Rough seas generated by Hurricane Alex pushed more oil from the massive spill onto Gulf coast beaches as cleanup vessels were sidelined by the far-away storm's ripple effects.
The hurricane was churning coastal waters across the oil-affected region on the Gulf of Mexico. Waves as high as 6 feet (1.8 meters) and winds over 25 mph (40 kph) were forecast through Thursday just offshore from the Mississippi Delta in Louisiana to northwestern Florida.
In Louisiana, the storm pushed an oil patch toward Grand Isle and uninhabited Elmer's Island, dumping tar balls as big as apples on the beach.
"The sad thing is that it's been about three weeks since we had any big oil come in here," marine science technician Michael Malone said. "With this weather, we lost all the progress we made."
The loss of skimmers, combined with gusts driving water into the coast, left beaches especially vulnerable. In Alabama, the normally white sand was streaked with long lines of oil. One swath of beach 40 feet (12 meters) wide was stained brown and mottled with globs of oil matted together.
Dozens of vessels that were being used to combat the oil spill were tied to docks Tuesday as Alex, more than 500 miles (800 kilometers) away, approached the Texas-Mexico coast. Most days, the fleet would have been skimming oil from the Gulf and ferrying workers and supplies. But the hurricane turned many people fighting the 11-week-old spill into spectators. And they will be for days.
Officials scrambled to reposition boom to protect the coast, and had to remove barges that had been blocking oil from reaching sensitive wetlands. Those operations could soon get a boost. The U.S. accepted offers of help from 12 countries and international organizations. Japan, for instance, was sending two skimmers and boom.
Alex is projected to head for the Texas-Mexico border region and stay far from the spill zone off the Louisiana coast. It is not expected to affect work at the site of the blown-out well. But the storm's outer edges complicated the cleanup.
Early Wednesday, Alex had maximum sustained winds near 80 mph (130 kph). The National Hurricane Center said the Category 1 storm is the first June Atlantic hurricane since 1995. It is on track for the Texas-Mexico border region and expected to make landfall Wednesday night.
Scientists have said the rough seas and winds, though, could actually help break apart the oil and make it evaporate faster.
"It's good news because there is less on the surface," Higgens said. "It's surface oil that washes up on the beaches."
Jefferson Parish Council member Chris Roberts said the oil was entering passes Tuesday at Barataria Bay, home to diverse wildlife. A day earlier, barges that had been placed in the bay to block the oil were removed because of rough seas. Boom was being displaced and had to be repositioned, he said in an e-mail.

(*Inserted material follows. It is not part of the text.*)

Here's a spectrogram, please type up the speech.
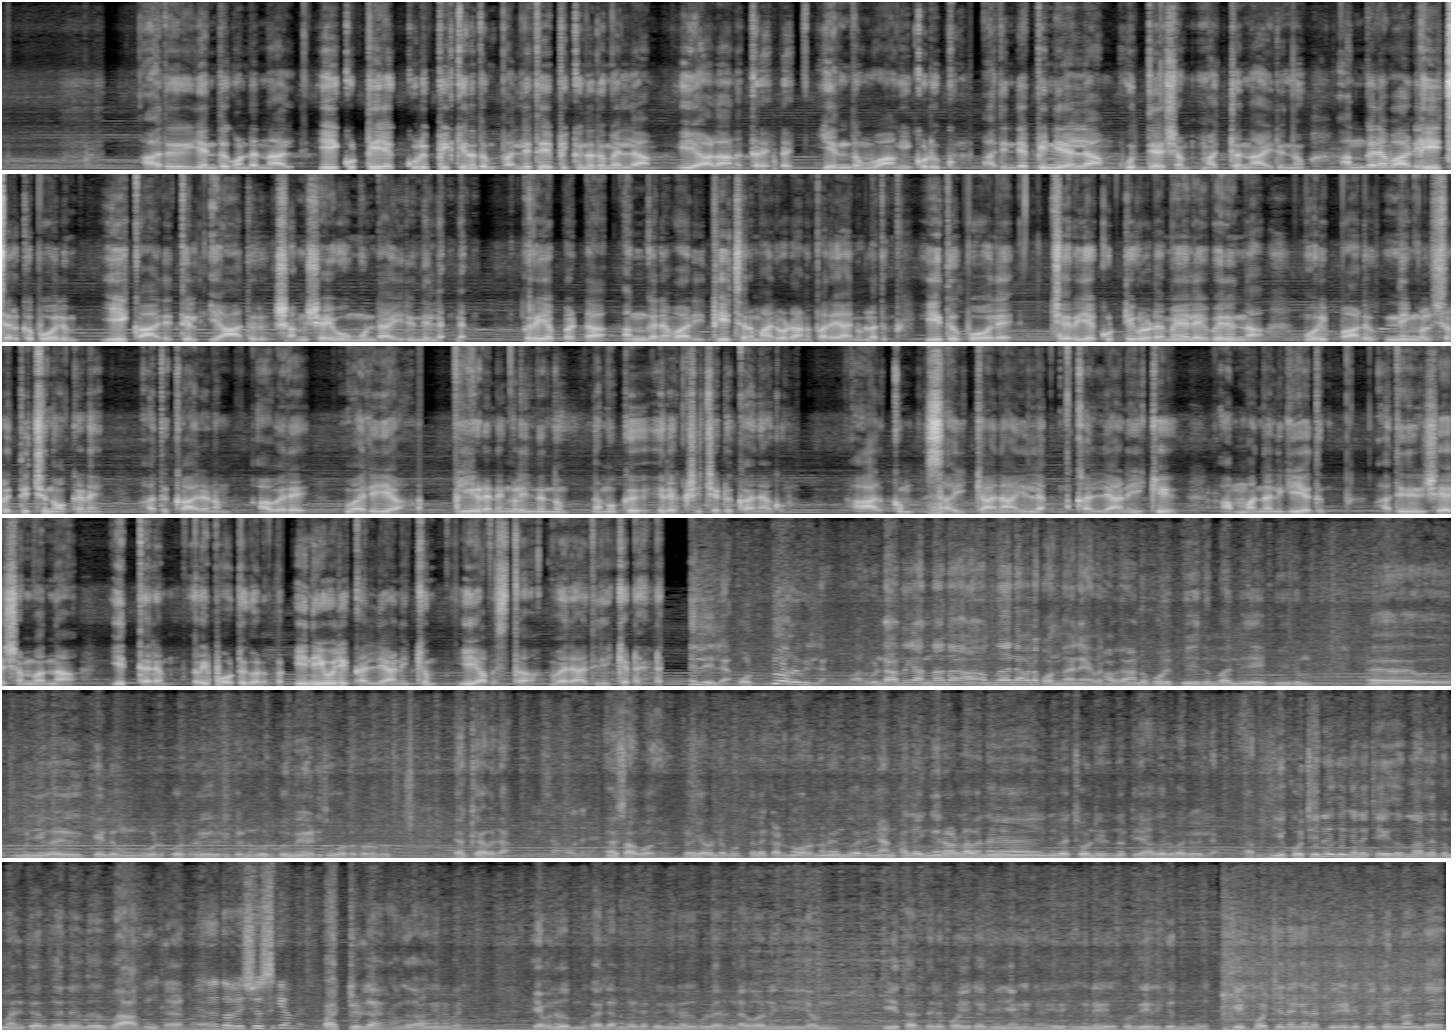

The Bureau of Ocean Energy Management, Regulation, and Enforcement said 28 platforms and three rigs in the path of the storm in the western Gulf have been evacuated. Still in the water are vessels being used to capture or burn spewing oil and gas and those drilling relief wells that officials say are the best hope for stopping the leak for good.
Hurricane warnings were posted for parts of the coast along Mexico and Texas. Except for the border area itself, though, most of the warning area is lightly populated.
So far, between 70 million gallons (268 million liters) and 137 million gallons (520 million liters) of oil have spewed into the Gulf from the broken BP well, according to government and BP estimates. The higher estimate is enough oil to fill half of New York's Empire State Building with oil.
More containment help could be arriving after the storm lets up. Mexico, Norway, Holland and Japan are providing skimmers; Canada is providing containment boom; and Croatia is pitching in with technical advice. Only one offer has been rejected, according to the chart. Dispersant chemicals offered by France are not approved for use in the U.S.
The U.S. rarely faces a disaster of such magnitude that it requires international aid, though it did accept assistance after Hurricane Katrina.